I spent more time than Iíd like to admit during 1994 just checking out newsstands and libraries searching for any further stories about Harry. I finally found an article from L.A. Magazine (Oct. 1990) that provided some interesting information about Harryís life in the 80ís. There was one line in this article that really jumped out at me. It began "Seventeen gold records and a Time Magazine cover later..." There was a Time Magazine cover story about Harry! I knew that I just had to find it. My first step was to call Timeís Customer Service Center. It became very evident that this wasnít going to work since I didnít have either the date, (I didnít even know the year), or a description of the cover. I tried to keep the poor agent looking through covers from 1972 hoping that sheíd just happen to come across it, but eventually, she managed to convince me that I was looking for a needle in a haystack.

I finally gave up on ever finding the article. A few months later, I happened to be in my local library and noticed that they had a reference section filled with bound copies of back issues of Time Magazine. My heart sunk when I discovered that they only went back as far as 1973. (At that point, I was convinced that the story had to be in an issue published in 1972 or earlier.) Hopeful that they might have older issues somewhere else in the library, I randomly picked up one of the 1973 binders and headed for the information desk. I started to ask the librarian about the 1972 issues and while I was talking, I happened to begin paging through the book. It opened EXACTLY to the cover page from the February 12, 1973 issue. And, of course, I was looking directly at a sketch of Harry Nilsson. Well, once I picked my jaw up off the floor, I managed to mumble something to the librarian, like, "never mind...I found what I needed." From this point it was easy to get my own copy by calling my "friend" in Timeís Customer Service group.

Time

A few of us have talked about the coincidences that weíve experienced over the last few years. Iíd like to think that there was a little bit of Harryís magic involved in helping me to find the magazine. It will always be a very special part of my collection. Although itís my most prized possession, I have to say that my greatest discovery was, of course, finding Rogerís home page, and as a result finding all of you. Itís been really wonderful to trade stories about our experiences and I hope we can keep this going for many years to come!

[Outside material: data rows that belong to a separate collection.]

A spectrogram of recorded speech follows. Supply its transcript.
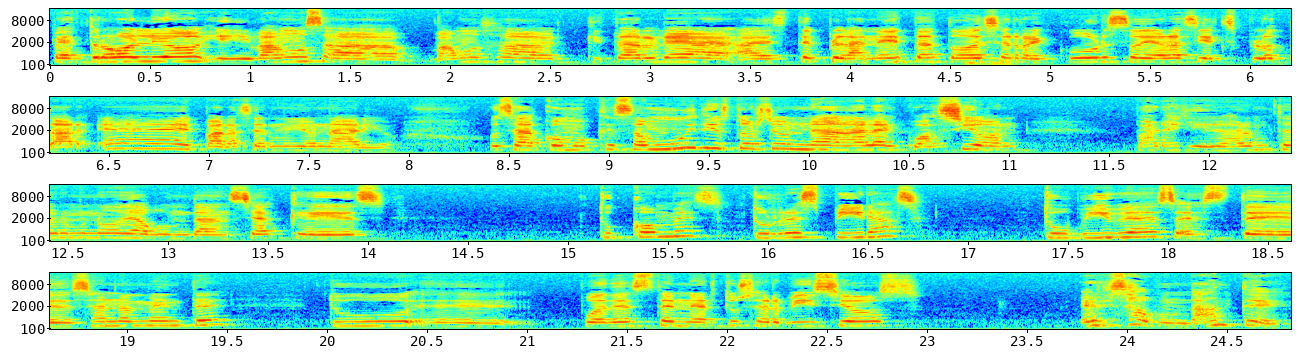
petróleo y vamos a, vamos a quitarle a, este planeta todo ese recurso y ahora sí explotar eh, para ser millonario. O sea, como que está muy distorsionada la ecuación para llegar a un término de abundancia que es tú comes, tú respiras, tú vives este, sanamente, tú eh, puedes tener tus servicios, eres abundante,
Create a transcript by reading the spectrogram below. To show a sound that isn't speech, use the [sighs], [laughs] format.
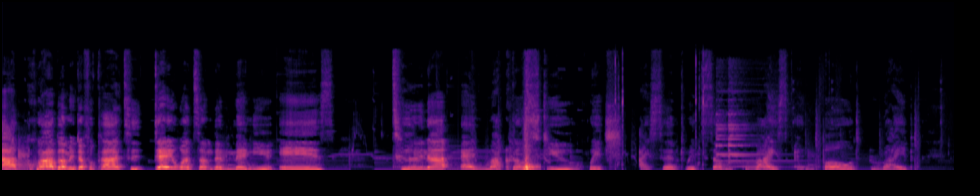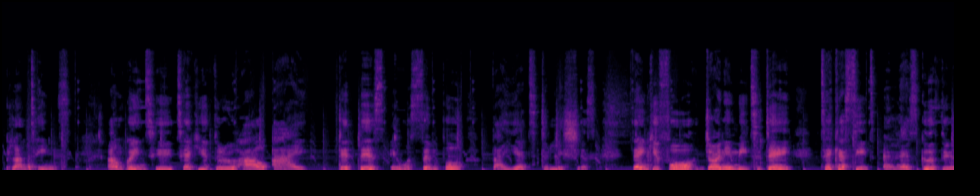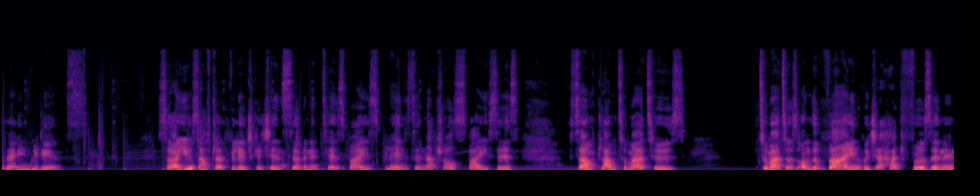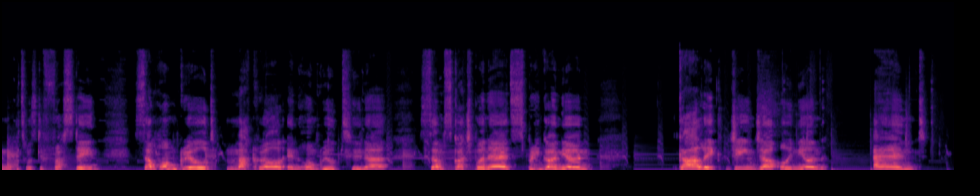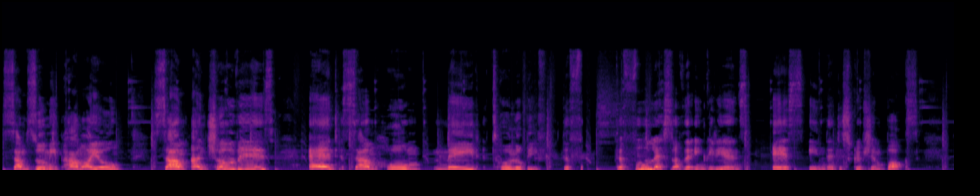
Akwaaba Medofopa. Today, what's on the menu is tuna and mackerel stew, which I served with some rice and boiled ripe plantains. I'm going to take you through how I did this. It was simple but yet delicious. Thank you for joining me today. Take a seat and let's go through the ingredients. So I use Aftrad Village Kitchen 7 and 10 spice blends and natural spices, some plum tomatoes, tomatoes on the vine which I had frozen and it was defrosting, some home grilled mackerel and home grilled tuna, some scotch bonnet, spring onion, garlic, ginger, onion, and some zomi palm oil, some anchovies, and some homemade tolo beef. The, the full list of the ingredients is in the description box.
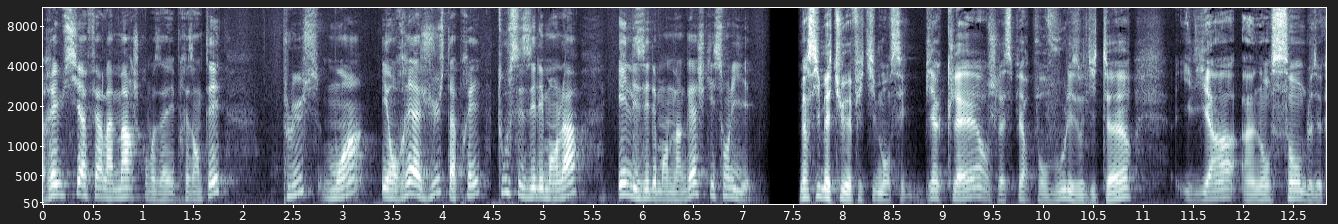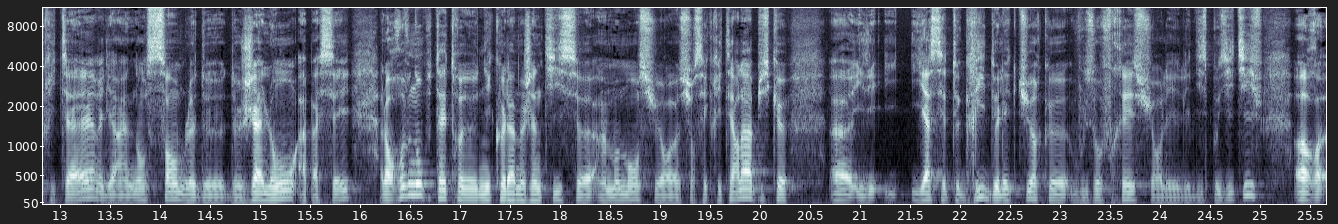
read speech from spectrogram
réussi à faire la marge qu'on vous avait présentée Plus, moins, et on réajuste après tous ces éléments-là et les éléments de langage qui sont liés. Merci Mathieu, effectivement c'est bien clair, je l'espère pour vous les auditeurs il y a un ensemble de critères, il y a un ensemble de, jalons à passer. Alors revenons peut-être, Nicolas Magentis, euh, un moment sur, euh, sur ces critères-là, puisque euh, il, y a cette grille de lecture que vous offrez sur les, dispositifs. Or,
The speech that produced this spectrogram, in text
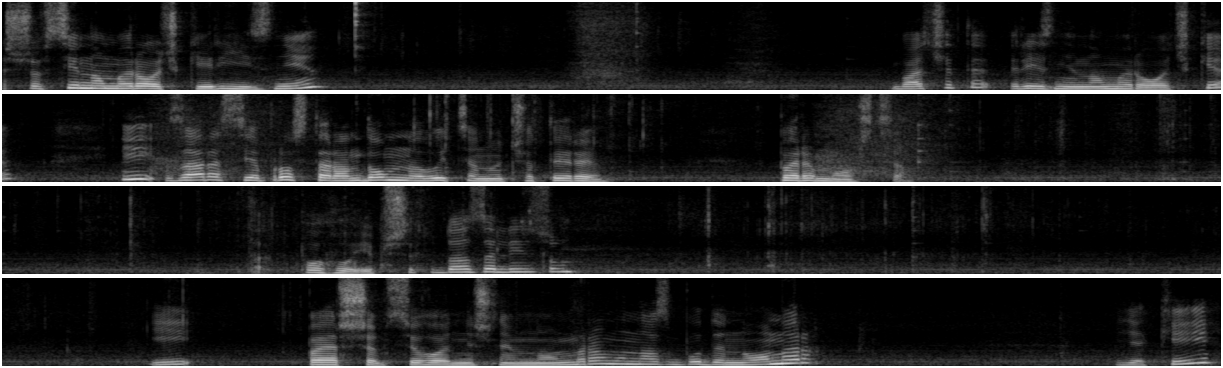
що всі номерочки різні. Бачите, різні номерочки. І зараз я просто рандомно витягну 4 переможця. Так, поглибше туди залізу. І першим сьогоднішнім номером у нас буде номер, який,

So thatís my story. I hoped you enjoyed it. And as Harry says in "The Point" ... so, thank you...and GOODNIGHT!(sound of cheering in background...)


Time's Customer Service number is 800-843-TIME (prompt #2) They still have copies of the February 12, 1973 issue available for $30 plus P&H. Tell them Sue sent you.

If you feel you can help Sue continue The Coconut Corner, please write to me (Roger) or send e-mail to Sue at



Random Bits

Michael Nesmith, who recorded his own version of Harry's "Rainmaker," recently revealed that he played guitar on Harry's version of the song.



Top Ten Signs You're a Harryhead
by Bruce Ansley

10.You think Ringo Starr is "diggety dank" and Mariah Carey is "schwag".
9.You repeat key words in conversations and add "Schm-" to the front (e.g., "Deadlines Schmedlines", "Layoff Schmayoff", "Schwag Schmag").
8.You discover a latent appreciation for the works of Laurel and Hardy, Buckminster Fuller, The Monkees, and Yoko Ono.
7.You know who done it, own a little jade box, and seldom show up for work on Thursday.
6.You put the lime in the coconut.
5.And you drink them both up.
4.You go on a bar-hopping pilgrimage to Harry's old watering holes in L.A. with Curtis Armstrong (Kotex headware optional).
3.Your workday hasn't really begun until you've satisfied the need to download and read the latest NilssonWeb postings.
2.When Zak Nilsson travels across the country, he crashes on your couch.
... and the number one sign you're a Harryhead:
1.Tell-tale Brandy Alexander stains on your bathrobe.




roger@jadebox.com